Dyed silk, ornithologist poles, risograph print, portable record player, LP Dimensions variable
This installation considers the ecology of communication in plants and people, and the medium that bears this transmission: wind. Silk scrims dyed with sagebrush, wolf lichen and lodgepole pine bark, harvested on site, set the stage for a reading, in the round, of the poem Suleika I written by Goethe's lover, Marianne von Willemer. The overlapping multiphonic voices were mirrored by the tonal variations of color in the silk. Audience members exited to a recording of King Crimson's I Talk to the Wind, 1969.
Inspired by ecologist Richard Karban’s research on airborne communication in sagebrush plants, leading to resiliency in the species: Damage-Induced Resistance in Sagebrush: Volatiles are Key To Intra- and Interplant Communication by Richard Karban, Kaori Shiojiri, Mikaela Huntzinger, and Andrew C. McCall

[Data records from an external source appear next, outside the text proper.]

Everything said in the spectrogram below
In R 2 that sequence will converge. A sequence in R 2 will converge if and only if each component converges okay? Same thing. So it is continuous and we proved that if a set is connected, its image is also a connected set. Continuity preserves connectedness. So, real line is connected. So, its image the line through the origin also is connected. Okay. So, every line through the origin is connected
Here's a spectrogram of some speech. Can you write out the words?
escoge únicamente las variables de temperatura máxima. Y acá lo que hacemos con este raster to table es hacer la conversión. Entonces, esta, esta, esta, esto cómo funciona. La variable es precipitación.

Risograph-printed broadsheet integrates Karban’s research with Willemer’s love poem that addresses the wind. It also served as a score for the live performance. Audience members, along with incognito performers, were guided along a path, and onto a foot bridge where they discovered stacks of the broadsheets. See more about the broadsheet on Fruit & Rot.
One of several projects that employs natural dye and extraction as a way of engaging with plant species and place making.

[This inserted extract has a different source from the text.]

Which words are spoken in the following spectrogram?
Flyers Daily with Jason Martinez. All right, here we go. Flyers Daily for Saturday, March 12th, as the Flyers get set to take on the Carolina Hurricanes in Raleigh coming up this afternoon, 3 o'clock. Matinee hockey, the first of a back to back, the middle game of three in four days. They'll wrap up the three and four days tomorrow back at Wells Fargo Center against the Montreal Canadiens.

Sagehen Creek Field Station, Tahoe National Forest, CA
Event documentation by Logan Lape. Special thanks to Aaron Czerny, Mary Donnelly, Sameer Farooq, Karen Krolak, and Kelly Wallis for reading.